Presti stockpiled picks while also putting the Thunder’s financial house in order. With the cap flexibility he created (the extension Westbrook signed in January still leaves room for the team to offer Harden and Ibaka long-term contracts without entering luxury-tax territory), Presti engineered roster-improving trades: acquiring bruising center Kendrick Perkins from the Celtics completed the team’s starting lineup.
The Thunder’s scouting success, however, is only part of why its story is such a page-turner. Here’s the rest: Presti and his staff correctly identified high-ceiling players who also had the hearts and minds of winners.
Durant and Westbrook are all-NBA players who practice as hard as guys on 10-day contracts. Even when the Thunder is off, they’re usually the first in the gym and the last to leave.
Often, Harden and Ibaka match them second for second. When a team’s best players are also its most committed, “it definitely sends the right message to everyone [in the organization],” Presti said in a recent phone interview. “To have all of them personify so many of the qualities and attributes that we want the organization to ultimately be identified by is incredibly important.”
For the Celtics, future hall of famers Kevin Garnett, Paul Pierce and Ray Allen perform those duties. The Heat’s Big Three of LeBron James, Dwyane Wade and Chris Bosh are no-nonsense tone setters. In San Antonio, Tim Duncan — the greatest power forward in NBA history — is a skyscraper-sized example of professionalism.
By every means available (the draft, trades, free agency), the Wizards over the next few years should identify and acquire many people worthy of being franchise-building pillars.

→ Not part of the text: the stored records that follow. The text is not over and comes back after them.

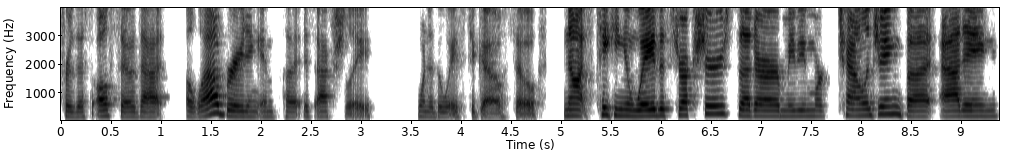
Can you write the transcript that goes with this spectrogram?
for this also that elaborating input is actually one of the ways to go so not taking away the structures that are maybe more challenging but adding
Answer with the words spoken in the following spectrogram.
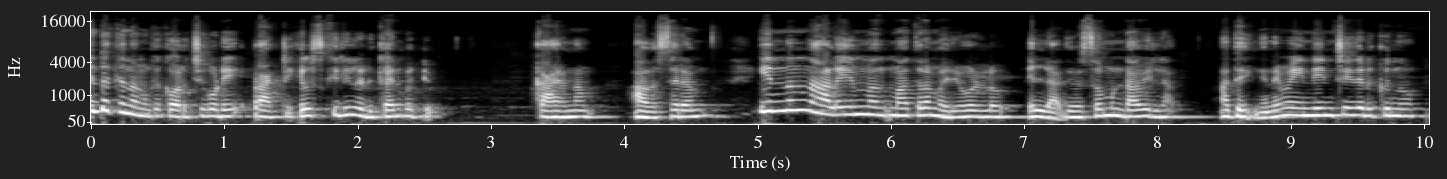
ഇതൊക്കെ നമുക്ക് കുറച്ചുകൂടി പ്രാക്ടിക്കൽ സ്കില്ലിൽ എടുക്കാൻ പറ്റും. കാരണം അവസരം ഇന്നും നാളെയും മാത്രം വരുവുള്ളൂ. എല്ലാ ദിവസവും ഉണ്ടാവില്ല. അതെങ്ങനെ മെയിന്റെയിൻ ചെയ്തെടുക്കുന്നു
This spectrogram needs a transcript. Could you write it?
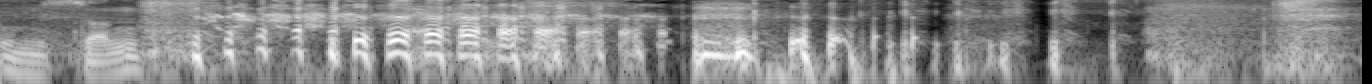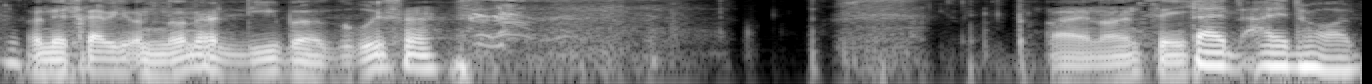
umsonst? Und jetzt schreibe ich unten drunter, liebe Grüße. 93, Dein Einhorn.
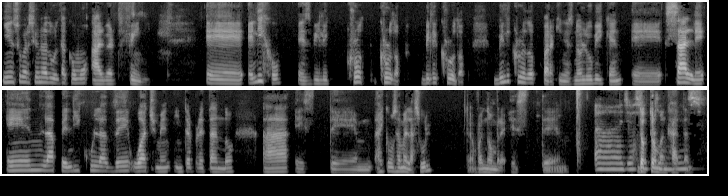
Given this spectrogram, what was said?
y en su versión adulta como Albert Finney. Eh, el hijo es Billy Crudup. Billy Crudup. Billy Crudup, para quienes no lo ubiquen, eh, sale en la película de Watchmen interpretando a este, ay, ¿cómo se llama el azul? Se me fue el nombre, este, Ah, Doctor Manhattan. es.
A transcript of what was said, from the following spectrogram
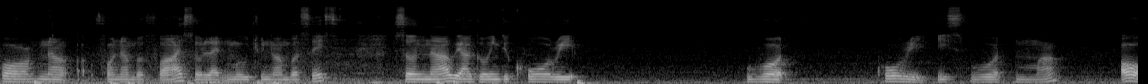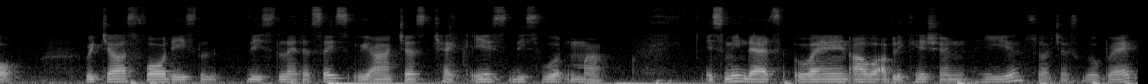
for now for number five so let's move to number six. So now we are going to query word query is word mark or we just for this this letter six we are just check is this word mark. It means that when our application here so I just go back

Not just for their talent, but for their attitude and work ethic. That’s the only way to break their cycle of despair.
At least it seems they’re improving at it. Point guard John Wall, who just completed his second season, appears to fit the mold. Wall possesses off-the-chart intangibles as well as box-score-stuffing ability.
As evidence of his growing stature within the league, Wall last week was named to the 13-man USA men’s select team (the NBA’s rising, young standouts are chosen), which will train against the U.S. national team as it prepares for the London Olympics. Wall embodies the Wizards’ hope for the future, “and he wants to be in a winning-type situation,” Grunfeld said. “He’s willing to sacrifice for the benefit of the team.”

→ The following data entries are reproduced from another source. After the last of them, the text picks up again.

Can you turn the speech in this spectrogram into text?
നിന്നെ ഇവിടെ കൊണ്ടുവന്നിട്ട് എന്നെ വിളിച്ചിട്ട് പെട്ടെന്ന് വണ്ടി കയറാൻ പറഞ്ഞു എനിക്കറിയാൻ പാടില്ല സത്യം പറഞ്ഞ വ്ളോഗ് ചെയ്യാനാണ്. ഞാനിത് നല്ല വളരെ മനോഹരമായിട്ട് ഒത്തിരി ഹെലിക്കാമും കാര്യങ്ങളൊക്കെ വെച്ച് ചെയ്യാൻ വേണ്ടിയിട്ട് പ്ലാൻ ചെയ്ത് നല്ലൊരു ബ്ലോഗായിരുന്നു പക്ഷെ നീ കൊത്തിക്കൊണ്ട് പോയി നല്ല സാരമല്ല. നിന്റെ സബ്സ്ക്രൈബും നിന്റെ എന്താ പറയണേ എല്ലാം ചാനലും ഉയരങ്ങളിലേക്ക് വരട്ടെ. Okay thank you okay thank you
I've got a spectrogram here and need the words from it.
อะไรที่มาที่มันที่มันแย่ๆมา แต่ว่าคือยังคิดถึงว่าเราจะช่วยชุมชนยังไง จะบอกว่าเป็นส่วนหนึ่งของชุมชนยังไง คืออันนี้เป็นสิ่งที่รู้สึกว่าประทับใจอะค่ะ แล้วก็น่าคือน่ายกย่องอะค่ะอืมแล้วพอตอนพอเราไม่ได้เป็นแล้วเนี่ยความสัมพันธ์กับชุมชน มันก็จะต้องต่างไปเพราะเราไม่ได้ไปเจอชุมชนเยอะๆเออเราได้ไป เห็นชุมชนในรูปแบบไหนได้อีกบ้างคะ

Management finally provided Wall with a like-minded running mate in the March trade that brought veteran starting center Nene to D.C. Nene, who is from Brazil, showed up on time, gave as much effort in practice as in games and offered helpful hints — the kind that only come from experience and success — to teammates.
His contribution was evident on the court: With Nene in the lineup, the Wizards went 7-4. The victories were more than a third of the Wizards’ season total.
“He had a very positive influence for us,” Grunfeld said. “On the floor and off.”
The Wizards on Wednesday will make their annual appearance in the NBA draft lottery. Regardless of how the Ping-Pong balls bounce, Grunfeld’s selection in the June draft must be a difference-maker as well as an all-star talent.
If Grunfeld chooses wisely, the Wizards would have their own Big Three of sorts. And if he eventually found a draft nugget such as Ibaka (the Celtics and Spurs also struck platinum with point guards Rajon Rondo and Tony Parker, respectively), then the Wizards just may be able to put the basement behind them sometime soon.
Even if Grunfeld delivers in this draft, though, the Wizards still probably wouldn’t be in shouting range of the Celtics, Heat, Thunder and Spurs. But they can hope to be shaking hands with respectable, which is much better than they’ve been for a long, long time.
For Jason Reid’s previous columns, visit washingtonpost.com/reid.